[ENTRIES SHOWN — start]
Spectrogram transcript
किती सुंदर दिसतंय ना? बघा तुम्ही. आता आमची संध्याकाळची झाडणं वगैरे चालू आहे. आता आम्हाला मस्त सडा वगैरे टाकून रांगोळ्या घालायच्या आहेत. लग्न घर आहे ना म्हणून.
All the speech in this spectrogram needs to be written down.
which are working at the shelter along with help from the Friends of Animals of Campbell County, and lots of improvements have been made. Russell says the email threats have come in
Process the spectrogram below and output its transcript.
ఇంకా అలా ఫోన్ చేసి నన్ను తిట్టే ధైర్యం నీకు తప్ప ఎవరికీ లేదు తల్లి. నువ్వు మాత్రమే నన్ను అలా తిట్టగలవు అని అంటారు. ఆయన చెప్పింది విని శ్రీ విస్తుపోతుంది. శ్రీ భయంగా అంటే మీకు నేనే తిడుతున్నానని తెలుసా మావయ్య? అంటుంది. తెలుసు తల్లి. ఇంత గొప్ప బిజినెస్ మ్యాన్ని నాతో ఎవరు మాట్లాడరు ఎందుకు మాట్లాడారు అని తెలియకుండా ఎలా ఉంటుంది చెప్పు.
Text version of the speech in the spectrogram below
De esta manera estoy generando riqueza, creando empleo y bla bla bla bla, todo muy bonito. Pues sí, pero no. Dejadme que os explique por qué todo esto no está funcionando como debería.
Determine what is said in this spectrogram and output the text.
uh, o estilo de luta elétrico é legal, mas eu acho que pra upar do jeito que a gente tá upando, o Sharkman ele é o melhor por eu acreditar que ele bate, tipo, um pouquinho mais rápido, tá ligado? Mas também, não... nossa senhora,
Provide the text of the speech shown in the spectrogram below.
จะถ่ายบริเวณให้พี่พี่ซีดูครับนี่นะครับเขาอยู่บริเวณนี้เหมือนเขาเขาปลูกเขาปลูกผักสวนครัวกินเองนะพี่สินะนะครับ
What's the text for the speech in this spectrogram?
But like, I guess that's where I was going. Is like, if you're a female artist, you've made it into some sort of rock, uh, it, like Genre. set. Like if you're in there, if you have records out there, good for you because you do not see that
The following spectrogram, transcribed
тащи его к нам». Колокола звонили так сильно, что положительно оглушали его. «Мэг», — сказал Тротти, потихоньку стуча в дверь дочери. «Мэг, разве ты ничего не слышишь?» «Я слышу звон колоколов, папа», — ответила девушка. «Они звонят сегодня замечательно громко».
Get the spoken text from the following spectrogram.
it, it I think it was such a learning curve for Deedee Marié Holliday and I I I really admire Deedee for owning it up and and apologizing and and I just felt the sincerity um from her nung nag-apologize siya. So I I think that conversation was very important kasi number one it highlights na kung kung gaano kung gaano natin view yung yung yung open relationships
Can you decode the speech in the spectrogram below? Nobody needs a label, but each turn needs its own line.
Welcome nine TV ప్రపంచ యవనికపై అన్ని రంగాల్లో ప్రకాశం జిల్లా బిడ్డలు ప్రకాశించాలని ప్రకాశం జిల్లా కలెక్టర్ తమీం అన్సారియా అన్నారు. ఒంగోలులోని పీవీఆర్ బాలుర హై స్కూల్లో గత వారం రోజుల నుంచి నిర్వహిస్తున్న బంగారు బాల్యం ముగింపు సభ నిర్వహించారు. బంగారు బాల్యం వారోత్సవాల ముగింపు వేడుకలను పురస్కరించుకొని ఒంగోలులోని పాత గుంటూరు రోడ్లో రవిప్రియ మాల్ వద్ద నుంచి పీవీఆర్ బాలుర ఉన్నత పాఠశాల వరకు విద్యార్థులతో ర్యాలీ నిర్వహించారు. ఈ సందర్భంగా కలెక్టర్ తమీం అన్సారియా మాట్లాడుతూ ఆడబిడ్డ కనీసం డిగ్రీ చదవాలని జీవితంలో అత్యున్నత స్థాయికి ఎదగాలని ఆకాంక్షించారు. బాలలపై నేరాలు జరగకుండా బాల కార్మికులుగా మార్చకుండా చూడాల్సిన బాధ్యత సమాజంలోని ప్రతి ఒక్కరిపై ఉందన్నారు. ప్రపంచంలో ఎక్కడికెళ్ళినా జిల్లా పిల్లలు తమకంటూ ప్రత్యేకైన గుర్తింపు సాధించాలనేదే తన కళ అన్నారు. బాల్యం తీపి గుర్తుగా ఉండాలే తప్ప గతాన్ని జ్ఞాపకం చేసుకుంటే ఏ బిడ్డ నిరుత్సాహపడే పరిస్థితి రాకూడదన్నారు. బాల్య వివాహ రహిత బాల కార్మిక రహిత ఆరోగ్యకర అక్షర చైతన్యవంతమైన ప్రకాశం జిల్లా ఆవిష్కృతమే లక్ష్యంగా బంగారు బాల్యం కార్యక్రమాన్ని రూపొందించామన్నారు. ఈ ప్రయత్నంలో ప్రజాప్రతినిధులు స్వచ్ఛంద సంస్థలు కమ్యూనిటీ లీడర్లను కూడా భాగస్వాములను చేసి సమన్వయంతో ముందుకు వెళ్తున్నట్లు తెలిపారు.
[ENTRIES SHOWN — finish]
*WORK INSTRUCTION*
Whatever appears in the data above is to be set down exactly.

*ANSWER AREA*
Spectrogram transcript
किती सुंदर दिसतंय ना? बघा तुम्ही. आता आमची संध्याकाळची झाडणं वगैरे चालू आहे. आता आम्हाला मस्त सडा वगैरे टाकून रांगोळ्या घालायच्या आहेत. लग्न घर आहे ना म्हणून.
All the speech in this spectrogram needs to be written down.
which are working at the shelter along with help from the Friends of Animals of Campbell County, and lots of improvements have been made. Russell says the email threats have come in
Process the spectrogram below and output its transcript.
ఇంకా అలా ఫోన్ చేసి నన్ను తిట్టే ధైర్యం నీకు తప్ప ఎవరికీ లేదు తల్లి. నువ్వు మాత్రమే నన్ను అలా తిట్టగలవు అని అంటారు. ఆయన చెప్పింది విని శ్రీ విస్తుపోతుంది. శ్రీ భయంగా అంటే మీకు నేనే తిడుతున్నానని తెలుసా మావయ్య? అంటుంది. తెలుసు తల్లి. ఇంత గొప్ప బిజినెస్ మ్యాన్ని నాతో ఎవరు మాట్లాడరు ఎందుకు మాట్లాడారు అని తెలియకుండా ఎలా ఉంటుంది చెప్పు.
Text version of the speech in the spectrogram below
De esta manera estoy generando riqueza, creando empleo y bla bla bla bla, todo muy bonito. Pues sí, pero no. Dejadme que os explique por qué todo esto no está funcionando como debería.
Determine what is said in this spectrogram and output the text.
uh, o estilo de luta elétrico é legal, mas eu acho que pra upar do jeito que a gente tá upando, o Sharkman ele é o melhor por eu acreditar que ele bate, tipo, um pouquinho mais rápido, tá ligado? Mas também, não... nossa senhora,
Provide the text of the speech shown in the spectrogram below.
จะถ่ายบริเวณให้พี่พี่ซีดูครับนี่นะครับเขาอยู่บริเวณนี้เหมือนเขาเขาปลูกเขาปลูกผักสวนครัวกินเองนะพี่สินะนะครับ
What's the text for the speech in this spectrogram?
But like, I guess that's where I was going. Is like, if you're a female artist, you've made it into some sort of rock, uh, it, like Genre. set. Like if you're in there, if you have records out there, good for you because you do not see that
The following spectrogram, transcribed
тащи его к нам». Колокола звонили так сильно, что положительно оглушали его. «Мэг», — сказал Тротти, потихоньку стуча в дверь дочери. «Мэг, разве ты ничего не слышишь?» «Я слышу звон колоколов, папа», — ответила девушка. «Они звонят сегодня замечательно громко».
Get the spoken text from the following spectrogram.
it, it I think it was such a learning curve for Deedee Marié Holliday and I I I really admire Deedee for owning it up and and apologizing and and I just felt the sincerity um from her nung nag-apologize siya. So I I think that conversation was very important kasi number one it highlights na kung kung gaano kung gaano natin view yung yung yung open relationships
Can you decode the speech in the spectrogram below? Nobody needs a label, but each turn needs its own line.
Welcome nine TV ప్రపంచ యవనికపై అన్ని రంగాల్లో ప్రకాశం జిల్లా బిడ్డలు ప్రకాశించాలని ప్రకాశం జిల్లా కలెక్టర్ తమీం అన్సారియా అన్నారు. ఒంగోలులోని పీవీఆర్ బాలుర హై స్కూల్లో గత వారం రోజుల నుంచి నిర్వహిస్తున్న బంగారు బాల్యం ముగింపు సభ నిర్వహించారు. బంగారు బాల్యం వారోత్సవాల ముగింపు వేడుకలను పురస్కరించుకొని ఒంగోలులోని పాత గుంటూరు రోడ్లో రవిప్రియ మాల్ వద్ద నుంచి పీవీఆర్ బాలుర ఉన్నత పాఠశాల వరకు విద్యార్థులతో ర్యాలీ నిర్వహించారు. ఈ సందర్భంగా కలెక్టర్ తమీం అన్సారియా మాట్లాడుతూ ఆడబిడ్డ కనీసం డిగ్రీ చదవాలని జీవితంలో అత్యున్నత స్థాయికి ఎదగాలని ఆకాంక్షించారు. బాలలపై నేరాలు జరగకుండా బాల కార్మికులుగా మార్చకుండా చూడాల్సిన బాధ్యత సమాజంలోని ప్రతి ఒక్కరిపై ఉందన్నారు. ప్రపంచంలో ఎక్కడికెళ్ళినా జిల్లా పిల్లలు తమకంటూ ప్రత్యేకైన గుర్తింపు సాధించాలనేదే తన కళ అన్నారు. బాల్యం తీపి గుర్తుగా ఉండాలే తప్ప గతాన్ని జ్ఞాపకం చేసుకుంటే ఏ బిడ్డ నిరుత్సాహపడే పరిస్థితి రాకూడదన్నారు. బాల్య వివాహ రహిత బాల కార్మిక రహిత ఆరోగ్యకర అక్షర చైతన్యవంతమైన ప్రకాశం జిల్లా ఆవిష్కృతమే లక్ష్యంగా బంగారు బాల్యం కార్యక్రమాన్ని రూపొందించామన్నారు. ఈ ప్రయత్నంలో ప్రజాప్రతినిధులు స్వచ్ఛంద సంస్థలు కమ్యూనిటీ లీడర్లను కూడా భాగస్వాములను చేసి సమన్వయంతో ముందుకు వెళ్తున్నట్లు తెలిపారు.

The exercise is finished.